Ports: Gemlik, Hopa, Iskenderun, Istanbul, Izmir, Izmit, Mersin, Samsun, Trabzon

Merchant marine:
total: 423 ships (1,000 GRT or over) totaling 5,014,004 GRT/8,695,636 DWT
ships by type: bulk 113, cargo 203, chemical tanker 14, combination bulk 7, combination ore/oil 12, container 2, liquefied gas tanker 4, livestock carrier 1, oil tanker 46, passenger-cargo 1, refrigerated cargo 2, roll-on/roll-off cargo 9, short-sea passenger 7, specialized tanker 2

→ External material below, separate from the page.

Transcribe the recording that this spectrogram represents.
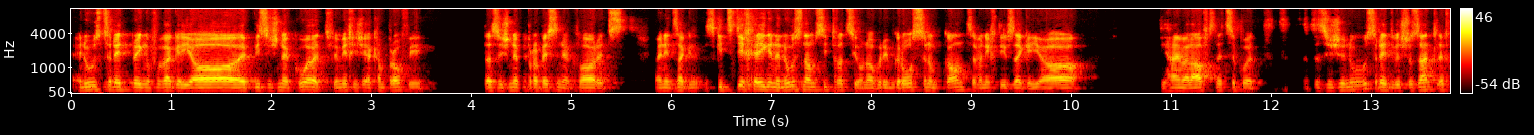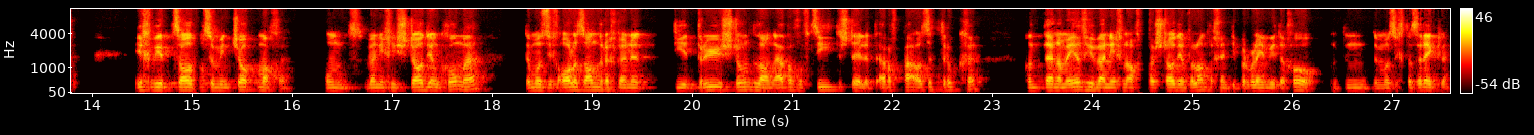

total: 116
with paved runways over 3,047 m: 16
with paved runways 2,438 to 3,047 m: 20
with paved runways 1,524 to 2,437 m: 12
with paved runways 914 to 1,523 m: 21
with paved runways under 914 m: 34
with unpaved runways 1,524 to 2,438 m: 2
with unpaved runways 914 to 1,523 m: 11


Telephone system: 3,400,000 telephones; fair domestic and international systems
local: NA
intercity: trunk radio relay microwave network; limited open wire network
international: 2 INTELSAT (Atlantic Ocean) and 1 EUTELSAT earth station; 1 submarine cable

broadcast stations: AM 15, FM 94, shortwave 0
radios: NA

broadcast stations: 357
televisions: NA

Defense Forces

Branches: Land Forces, Navy (includes Naval Air and Naval Infantry), Air Force, Coast Guard, Gendarmerie

Manpower availability: males age 15-49 16,519,152; males fit for military service 10,067,089; males reach military age (20) annually 625,476 (1995 est.)

Defense expenditures: exchange rate conversion - $6.9 billion, 4.1% of GDP (1993); note - figures do not include about $7 billion for the government's counterinsurgency efforts against the separatist Kurdistan Workers' Party (PKK)